There is a suffix in Kyrgyz and I am not sure whether it denotes future tense or imperfective aspect. Are there any tests which can help me to distinguish between imperfective aspect and future tense?
The Max Plank Institute's Department of Linguistics has a few resources, including a questionnaire, for dealing with questions of tense and aspect. But as Dominik hinted, tense and aspect are a tricky thing, and a often very intertwined to the point that it gets quite difficult to pick them apart, and even linguists can disagree (for instance, many sources talk about a past and nonpast tense in Japanese, while many others talk about perfective and imperfective aspect).
You need to distinguish between tense, aspect and time reference. For instance, the English present continuous combines a present time reference with an imperfective aspect. However, it is often used to denote future time reference as well in some contexts. E.g. "We're leaving at 8 sharp tomorrow morning."
What you need to do is a functional analysis of the whole system of tense, aspect and mood. I tried to something like that for Czech, here: http://www.slideshare.net/bohemicus/presenting-aspect-as-tense
The whole system of labels for tenses and aspects is really a mixture of tradition and some general principles but their definitions are not reliable to predict actual uses across languages.
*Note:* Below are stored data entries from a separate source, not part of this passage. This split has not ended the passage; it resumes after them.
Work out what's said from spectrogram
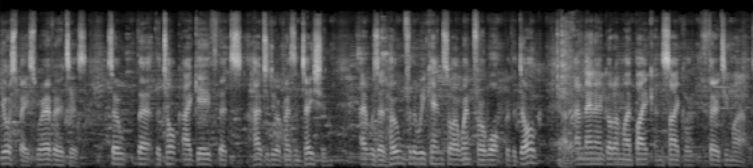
Your space, wherever it is. So the the talk I gave that's how to do a presentation, I was at home for the weekend, so I went for a walk with the dog. And then I got on my bike and cycled 30 miles.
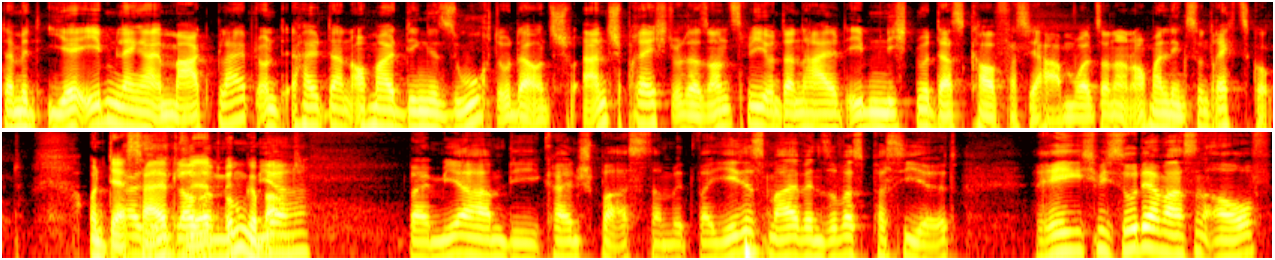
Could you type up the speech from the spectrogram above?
damit ihr eben länger im Markt bleibt und halt dann auch mal Dinge sucht oder uns ansprecht oder sonst wie und dann halt eben nicht nur das kauft, was ihr haben wollt, sondern auch mal links und rechts guckt. Und Also deshalb ich glaube, wird umgebaut. Bei mir haben die keinen Spaß damit, weil jedes Mal, wenn sowas passiert, rege ich mich so dermaßen auf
For instance, in the above presentation I showed that you could easily reimagine a Czech system without aspect or the English system with only three tenses and three aspects. These things are just more or less arbitrary labels for ways in which languages code reference to time, perspective on action progress vs. completeness, repetition, mood, etc.
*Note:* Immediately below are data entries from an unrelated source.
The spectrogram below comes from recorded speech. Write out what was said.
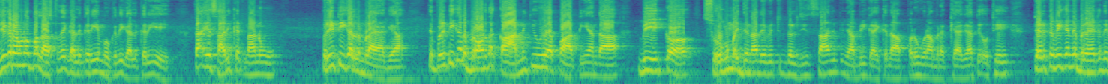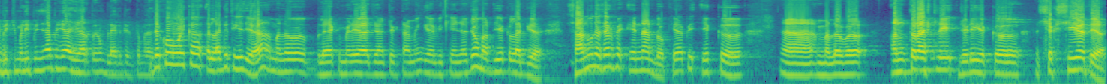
ਜੇਕਰ ਹੁਣ ਆਪਾਂ ਲਾਸਟ ਤੇ ਗੱਲ ਕਰੀਏ ਮੁੱਖ ਦੀ ਗੱਲ ਕਰੀਏ ਤਾਂ ਇਹ ਸਾਰੀ ਘਟਨਾ ਨੂੰ ਪੋਲੀਟੀਕਲ ਬਣਾਇਆ ਗਿਆ। ਤੇ ਪੋਲੀਟੀਕਲ ਬਣਾਉਣ ਦਾ ਕਾਰਨ ਕੀ ਹੋਇਆ? ਪਾਰਟੀਆਂ ਦਾ ਵੀ ਇੱਕ ਸੋਗਮਈ ਦਿਨਾਂ ਦੇ ਵਿੱਚ ਦਲਜੀਤ ਸਾਂਝ ਪੰਜਾਬੀ ਗਾਇਕ ਦਾ ਪ੍ਰੋਗਰਾਮ ਰੱਖਿਆ ਗਿਆ ਤੇ ਉੱਥੇ ਟਿਕਟ ਵੀ ਕਹਿੰਦੇ ਬਲੈਕ ਦੇ ਵਿੱਚ ਮਿਲੀ 50 50000 ਰੁਪਏ ਨੂੰ ਬਲੈਕ ਟਿਕਟ ਮਿਲਿਆ ਦੇਖੋ, ਉਹ ਇੱਕ ਅਲੱਗ ਚੀਜ਼ ਆ, ਮਤਲਬ ਬਲੈਕ ਮਿਲਿਆ ਜਾਂ ਟਿਕਟਾਂ ਮਹਿੰਗੀਆਂ ਵਿਕੀਆਂ ਜਾਂ ਜੋ ਮਰਜ਼ੀ ਇੱਕ ਅਲੱਗ ਆ। ਸਾਨੂੰ ਤਾਂ ਸਿਰਫ ਇੰਨਾ ਦੁੱਖ ਆ ਵੀ ਇੱਕ ਮਤਲਬ ਅੰਤਰਰਾਸ਼ਟਰੀ ਜਿਹੜੀ ਇੱਕ ਸ਼ਖਸੀਅਤ ਆ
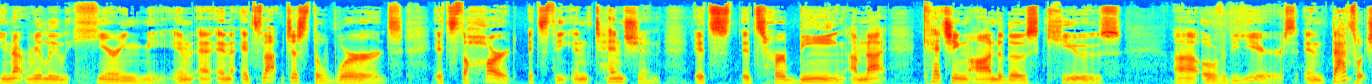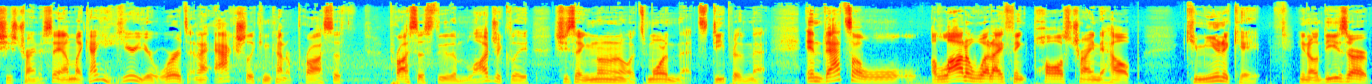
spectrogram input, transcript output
you're not really hearing me. And, and, and, it's not just the words, it's the heart, it's the intention, it's, it's her being. I'm not catching on to those cues uh, over the years. And that's what she's trying to say. I'm like, I can hear your words, and I actually can kind of process process through them logically. She's saying, no, no, no, it's more than that. It's deeper than that. And that's a, a lot of what I think Paul's trying to help communicate. You know, these are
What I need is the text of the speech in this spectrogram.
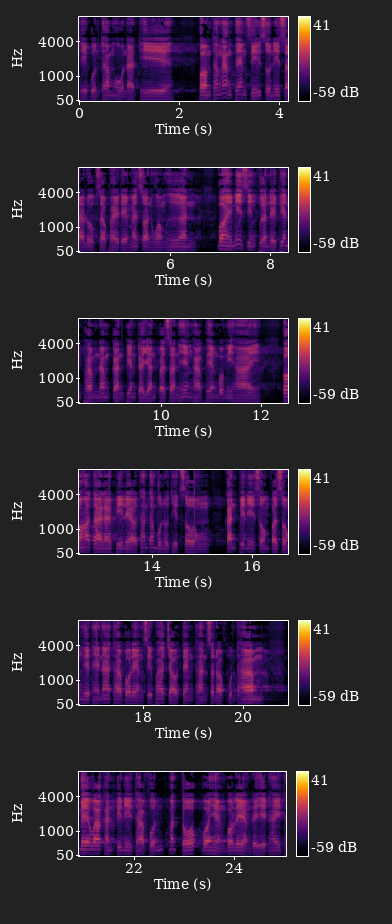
ที่บุญธรรมหูนาทีพร้อมทั้งนั่งแพ่งสีสุนิสาลูกสะพ้ยได้มาสอนห่วมเฮือน บ่ให้มีเสียงเพื่อนได้เพี้ยนพำนำกันเพี้ยนขยันประสานแห้งหากแพงบ่มีหาย พอเฮาตายหลายปีแล้วท่านทำบุญอุทิศทรงคันปีนี้สมประสงค์เหตุให้หน้าท่าบ่แรงสิผ้าเจ้าแต่งท่านสนอกบุญธรรมแม้ว่าขันปีนี้ถ้าฝนมันตกบ่แห้งบ่แรงได้เฮ็ดให้ไถ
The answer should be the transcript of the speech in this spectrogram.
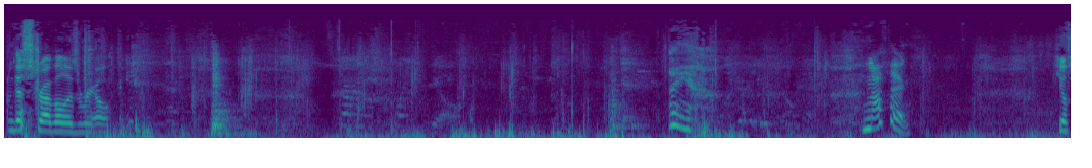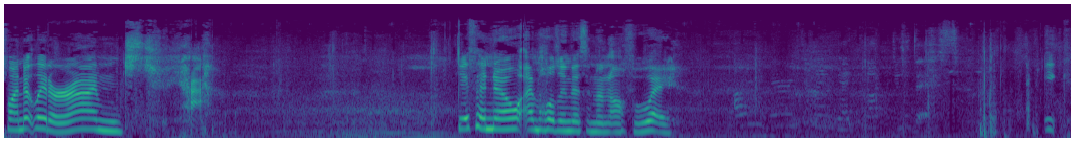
The struggle is real. Hey. Nothing. You'll find out later. I'm just. Yeah. Yes, I know I'm holding this in an awful way. Eek.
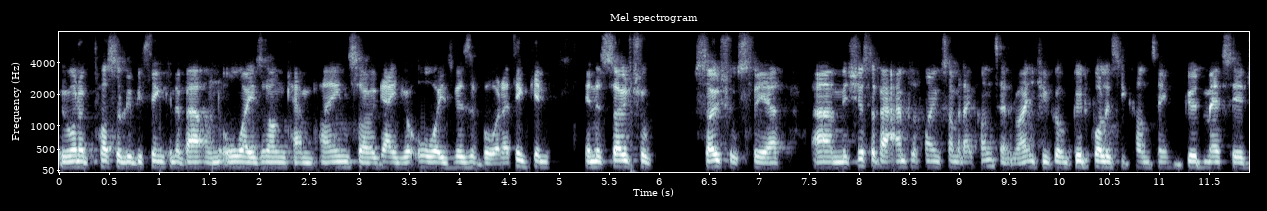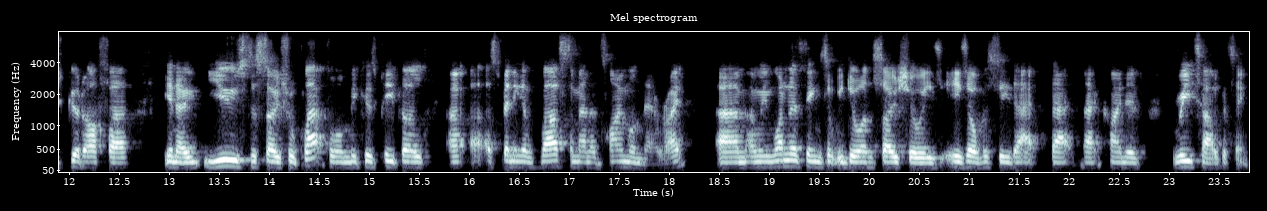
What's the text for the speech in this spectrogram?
We want to possibly be thinking about an always on campaign. So again, you're always visible. And I think in in the social social sphere, um, it's just about amplifying some of that content, right? If you've got good quality content, good message, good offer, you know, use the social platform because people are, are spending a vast amount of time on there, right? Um, I mean, one of the things that we do on social is is obviously that that that kind of retargeting.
That said, I find the labels 'tense' and 'aspect' useful shortcuts when describing these complex phenomena - particularly in broadly related languages - but they're just that.
As the others have said, Tense Aspect and Mood are tricky. Their morphemes often combine meanings, and they imply even more. A language may not formally mark a category so it becomes convention to use another category to communicate the one that isn't marked. The Prominence of Tense, Aspect and Mood by Bhat is a good book on the topic. Check your library because it's way overpriced!
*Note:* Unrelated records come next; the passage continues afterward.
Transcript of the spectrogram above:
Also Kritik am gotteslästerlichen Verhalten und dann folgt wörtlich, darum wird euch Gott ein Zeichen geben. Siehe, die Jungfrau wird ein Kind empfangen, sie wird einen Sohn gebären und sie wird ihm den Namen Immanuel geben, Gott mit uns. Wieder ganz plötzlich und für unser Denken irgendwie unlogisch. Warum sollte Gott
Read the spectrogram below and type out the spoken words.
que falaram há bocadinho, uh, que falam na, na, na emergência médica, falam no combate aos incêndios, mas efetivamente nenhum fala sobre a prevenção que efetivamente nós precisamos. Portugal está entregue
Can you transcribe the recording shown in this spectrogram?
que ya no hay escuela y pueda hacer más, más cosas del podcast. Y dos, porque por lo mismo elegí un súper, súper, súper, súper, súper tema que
To precisely determine what the suffix marks will be hard, but there is one easy test: can it be used to communicate past continuous/imperfective? If so then I think it's straightforward to call it an imperfective rather than future. If not, then unfortunately the test won't help you know either way.